Faith Adkins is pouring the coffee in her Bethesda kitchen. Suddenly, she smiles--a sweet, wistful grin that says she has just remembered something pleasant, but not entirely pleasant. She gestures at the chair.

"In the evening, he'd come home and sit right where you're sitting and tell me about his day," she says.

"He'd smoke. And I'd smoke. Sure we would. We'd never do it without smoking.

"I often think how I must have been a bad influence on him. Maybe if I hadn't smoked so much, he wouldn't have."

She sets out cookies and napkins. "You know, he did quit in the last three or four months, which amazed me. He never really came around to deciding to quit before.

"Of course," added Faith Adkins, this time with a rueful smile, "by the time he did it, it was too late."

It will be two years this August since Dr. Paul Adkins died of lung cancer at the age of 55. He died where he worked--at George Washington University Hospital, where he was professor and chairman of surgery.

In a distinguished career as a teacher and thoracic surgeon, Dr. Adkins removed about 2,000 cancer- ous lungs in surgery. But that did not keep him from smoking a pack and a half of cigarettes a day from the time he was 15 until the day he looked at his own X-rays and diagnosed his own ailment--and fate.

Paul and Faith Adkins had four sons, and none of them has ever smoked.
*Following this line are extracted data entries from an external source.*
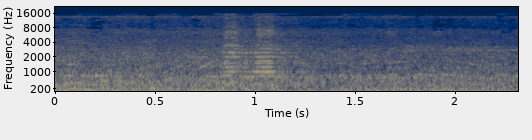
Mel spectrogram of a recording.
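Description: A short car horn toot about a second in, over steady street traffic and crowd noise.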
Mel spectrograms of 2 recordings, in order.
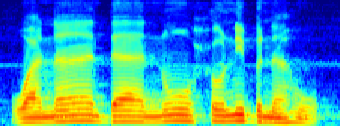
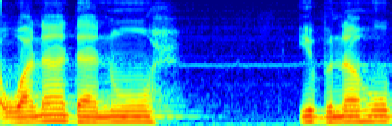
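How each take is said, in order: First: The phrase flows on without stopping after Nuh. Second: The reading stops after Nuh before the object. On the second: "Dia baca wanada Nuh ibnahu begini-begini"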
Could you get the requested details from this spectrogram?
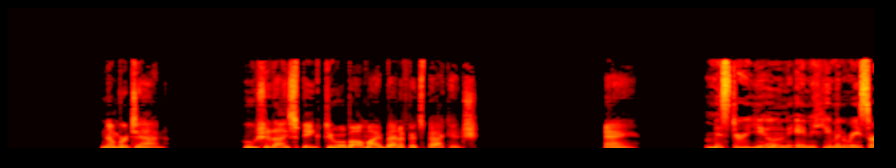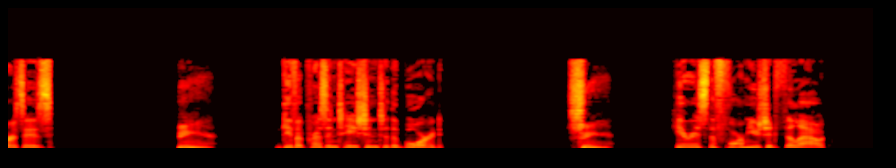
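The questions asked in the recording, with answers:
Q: Who should I speak to about my benefits package?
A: A: Mr. Yoon in Human Resources.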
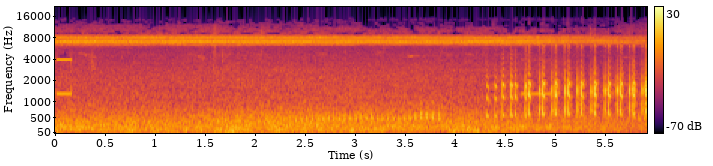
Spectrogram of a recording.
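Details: Puerto Rican crested toad in the Guánica Dry Forest, Puerto Rico, during the September 2007 rains. A faint low trill comes first, then a loud rapid pulsed buzzy trill from about four seconds on. Steady high insect hum throughout.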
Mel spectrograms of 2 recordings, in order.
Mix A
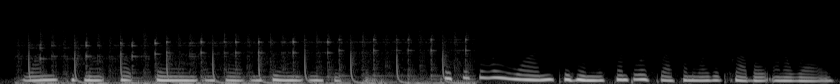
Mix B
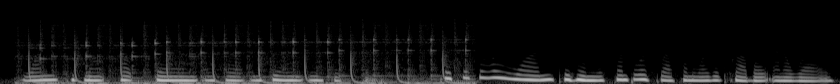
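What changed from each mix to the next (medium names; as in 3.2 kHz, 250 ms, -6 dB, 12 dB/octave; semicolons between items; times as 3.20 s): master: remove distance through air 150 m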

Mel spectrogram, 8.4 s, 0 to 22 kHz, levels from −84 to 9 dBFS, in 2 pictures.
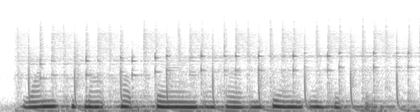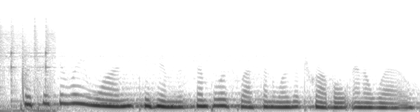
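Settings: speech +4.5 dB; reverb: on, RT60 2.9 s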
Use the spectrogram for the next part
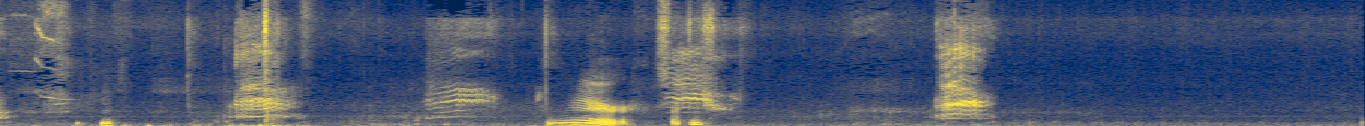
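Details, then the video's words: Hungry feral male cat meowing loudly in the morning to demand breakfast. Drawn-out, wavering meows come every few seconds, with a few shorter calls and a faint voice in the background. "Vocal Cat Indicates He is Hungry"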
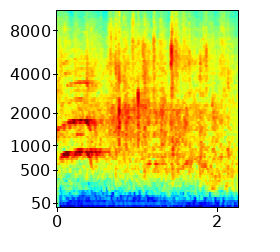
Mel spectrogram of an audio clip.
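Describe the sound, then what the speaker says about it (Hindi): A crowd at a charity fashion show applauds loudly and continuously, and a fading whistle-like tone from the music sounds at the start. "जोरदार तालियां।"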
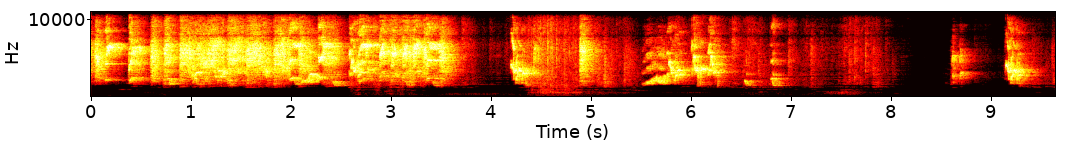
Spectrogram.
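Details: Pet-store budgerigars singing: a long, dense stretch of fast scratchy warbling, then a pause and scattered squeaky chirps and short phrases that thin out, with two final brief bursts.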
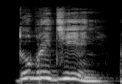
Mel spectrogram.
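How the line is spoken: Joyful greeting. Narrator (Russian): радостно поздоровалась Ева

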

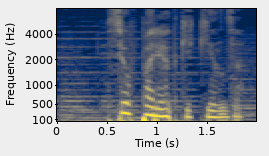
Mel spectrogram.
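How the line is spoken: Whisper. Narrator (Russian): прошептала она

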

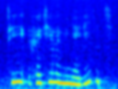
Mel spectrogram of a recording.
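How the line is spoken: Soft question. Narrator (Russian): мягко спросила миссис Берт

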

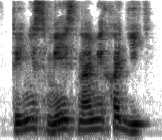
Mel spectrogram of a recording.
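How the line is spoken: Sharp scolding shout. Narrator (Russian): прикрикнула на него Таня

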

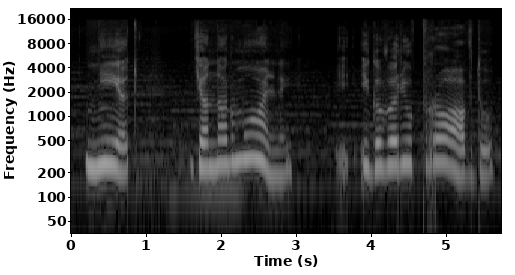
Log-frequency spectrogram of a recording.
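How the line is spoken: Quiet, trembling. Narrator (Russian): Тихим, дрожащим голосом он ответил

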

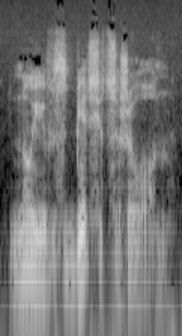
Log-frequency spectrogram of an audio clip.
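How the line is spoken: Muttered. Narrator (Russian): честный малый пробормотал

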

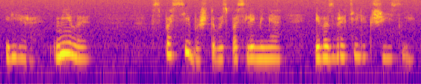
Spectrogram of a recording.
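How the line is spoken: Weak, barely audible. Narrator (Russian): Слабым голосом, чуть слышно, проговорила она

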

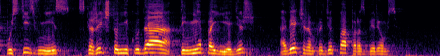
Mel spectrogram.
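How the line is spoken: Calm, firm despite tears. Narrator (Russian): Вопреки слезам и истерике, спокойно и твердо сказать

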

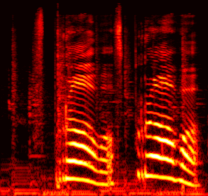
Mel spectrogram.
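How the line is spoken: Loud desperate shout. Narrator (Russian): закричал червячок Игнатий изо всех сил

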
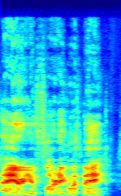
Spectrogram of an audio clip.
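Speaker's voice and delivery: very loud shout. Narrating a scene, the speaker voices a woman calling out to a man; shouting. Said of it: "She shouts".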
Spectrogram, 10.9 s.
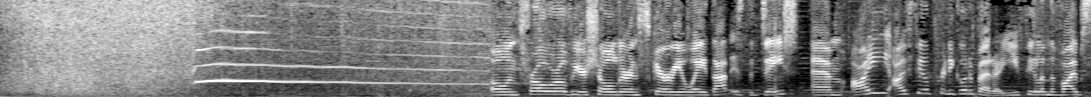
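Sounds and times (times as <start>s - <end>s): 
tide coming in on a beach: 0.0s - 5.2s
speech: 4.9s - 10.9s.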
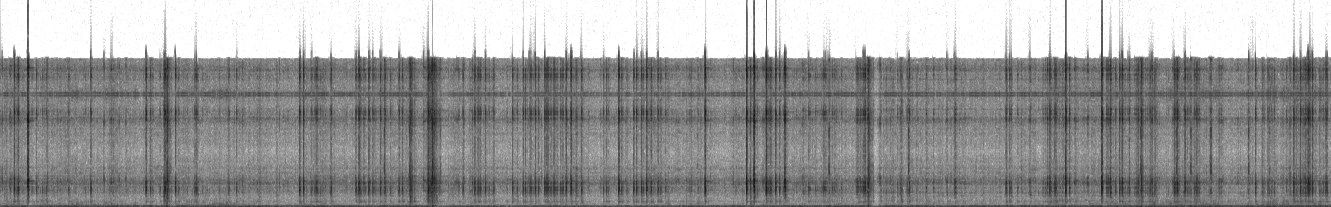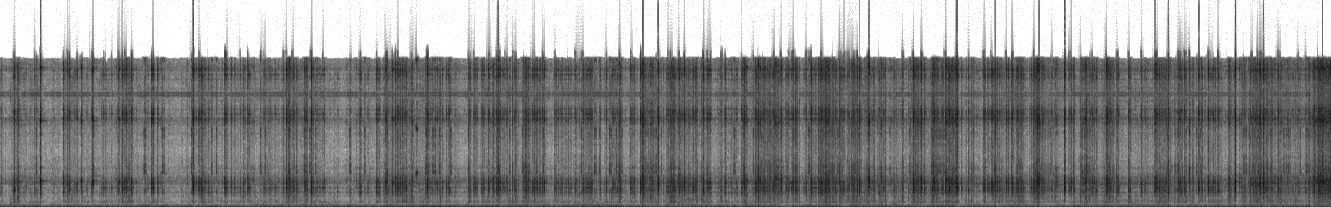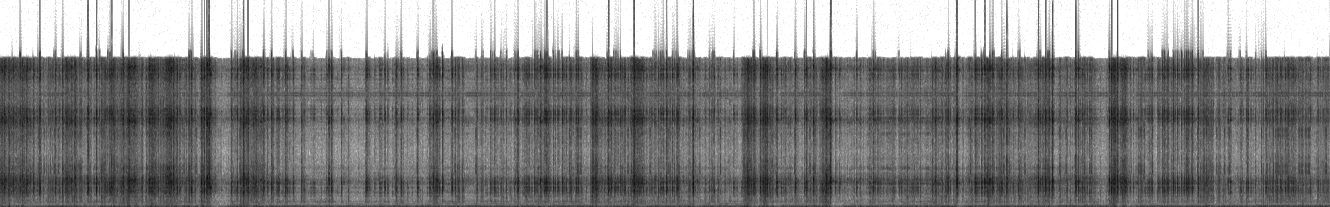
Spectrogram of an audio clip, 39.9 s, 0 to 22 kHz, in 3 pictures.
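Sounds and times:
wheels rolling along path: 0.0s - 39.9s.

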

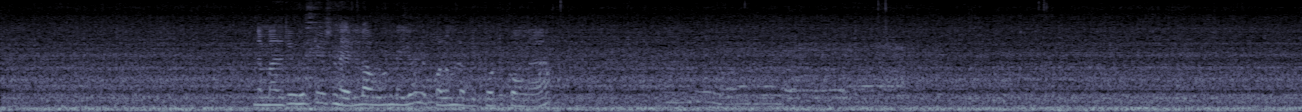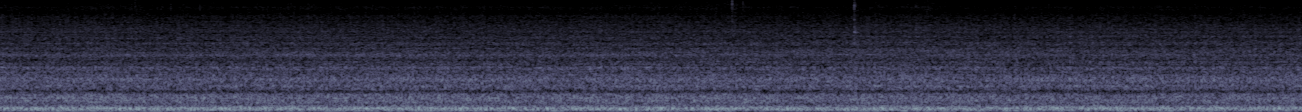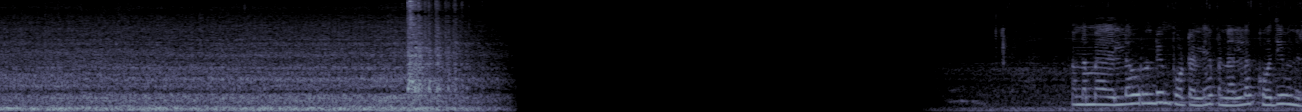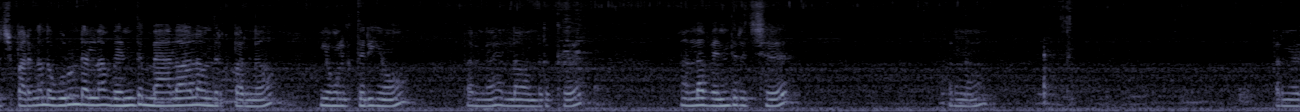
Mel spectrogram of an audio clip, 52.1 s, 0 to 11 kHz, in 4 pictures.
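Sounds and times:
low rumbling hum: 0.0s - 31.2s.

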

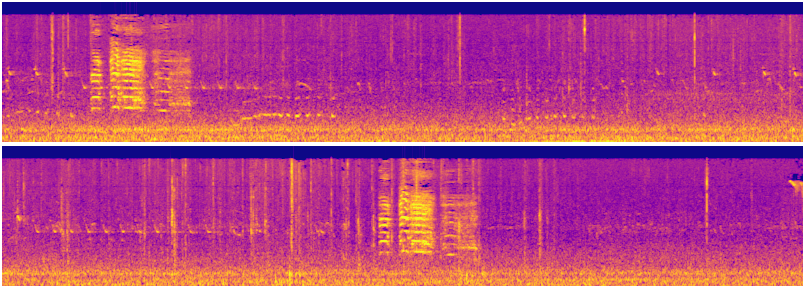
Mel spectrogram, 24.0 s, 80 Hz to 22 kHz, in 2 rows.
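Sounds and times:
chickens chirping: 0.0s - 24.0s
cockerel crowing: 1.0s - 2.9s, 17.6s - 19.2s.

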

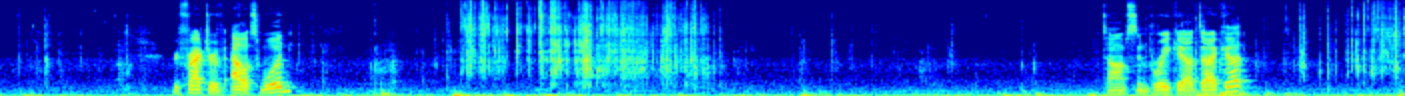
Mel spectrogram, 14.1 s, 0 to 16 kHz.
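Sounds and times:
foil wrapper crinkling: 4.3s - 7.4s, 12.8s - 14.0s.

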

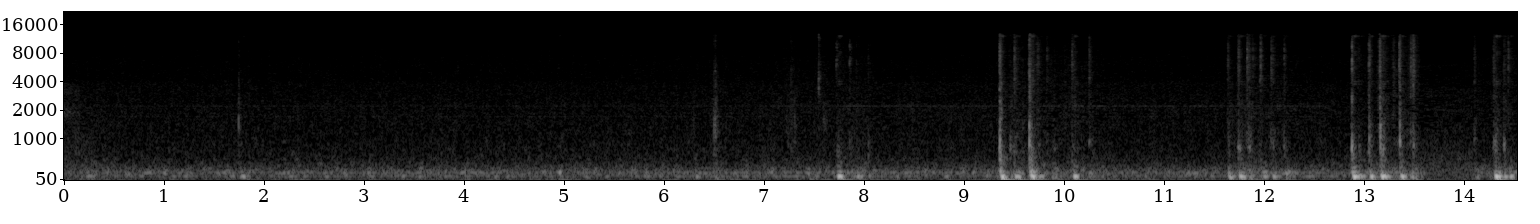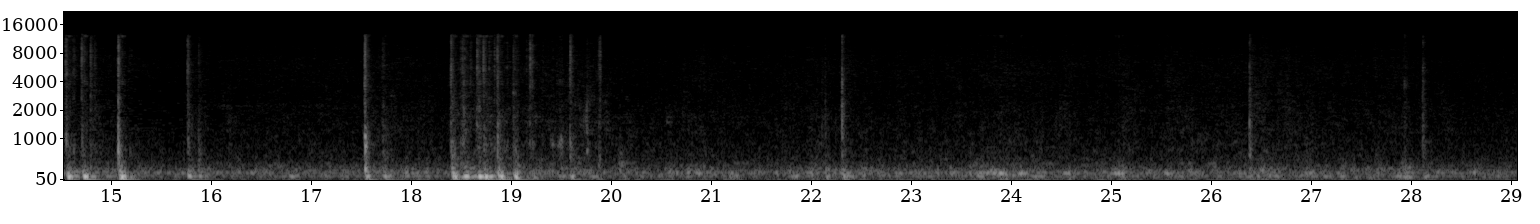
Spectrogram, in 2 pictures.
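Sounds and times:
typing on computer keyboard: 7.6s - 8.1s, 9.4s - 10.4s, 11.6s - 12.3s, 12.9s - 16.0s, 17.5s - 20.0s.

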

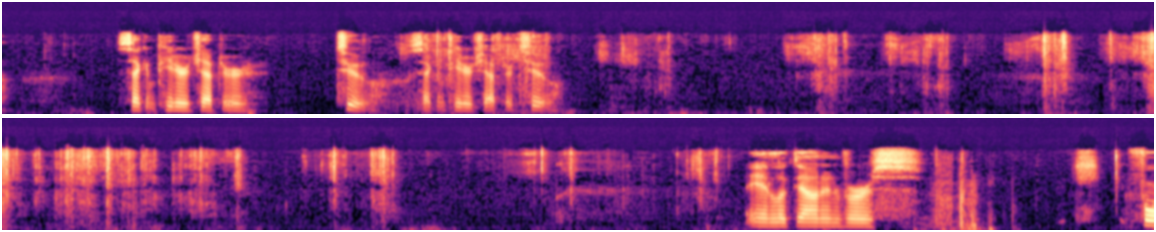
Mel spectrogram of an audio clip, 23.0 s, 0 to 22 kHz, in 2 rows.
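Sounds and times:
pages being turned: 4.0s - 15.8s, 16.4s - 18.9s, 20.8s - 21.6s.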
But Faith Adkins has, for about 30 years. And despite the agonizing way her husband died, she hasn't quit. Nor is she prepared to say for sure that she will, or can.

"I can't explain," she says. "I wish I could quit. I think I could. Maybe the best way for me would be to go on a trip, not take any cigarettes and be in a different habitat."

But right beside the coffee cup sits a pack of Kent III. It's 2:30 in the afternoon, and "oh, I guess I've smoked about six so far today. I started the day with the three Cs: crossword, coffee and cigarette. Then I smoked after breakfast, when I was on the phone, whenever I wasn't doing anything."

She blushes. "I know the motivation has to come from me. Maybe if we keep talking, I'll get it!"

But then she turns serious. "I've never been alone since Paul died. My life has not really settled. My life style has not changed that much on a day-to-day basis. And smoking is a pretty strong part of that life style, I guess."

Faith Adkins started smoking after college. "Some girls smoked; you just got into the habit," she said. It wasn't a matter of trying to be sophisticated, or mature or sinful. "I just did it. I never thought about it," she said.

She is not a smoker with rigid patterns. "I don't run out in the middle of the night if I don't have cigarettes," she says. "I've purposely gone without cigarettes. If I'm with a group of nonsmokers, I won't smoke, sometimes for hours."

Her sons have been after her to quit for years. "The two oldest ones, when they were 14 and 12, they'd be at the dinner table and they'd say, 'Why don't you give it up?' " Faith Adkins recalls.

She stirs her coffee. "I always made some excuse. I'd say, 'Tomorrow,' or 'Next month,' or 'I'll try.' Anything to escape the questions."

She sips. "I guess what really happened is that I became annoyed, and they knew it."

Why didn't her husband quit? "As intelligent as my husband was, I can't understand it. I know how he justified it to himself. He was constantly under tension, to write, to produce, to train young surgeons. It was a release for him, I guess."

A breakthrough of sorts happened not long ago in the career of Faith Adkins, smoker. She attended a banquet sponsored by the D.C. Lung Association, and got inspired. She called to request a packet of material the association will send to anyone who wants to quit smoking.

"I started on the program," she said. "I just didn't follow through. But I still have it all upstairs."

She sighs. "I think I could. I wish I could. I know I should. Because of the kind of man Paul was, I could be their prize pupil."

Faith Adkins stirs her coffee, thinking about quitting, yet again.

Tomorrow: Andrea Appleton, who finally did it.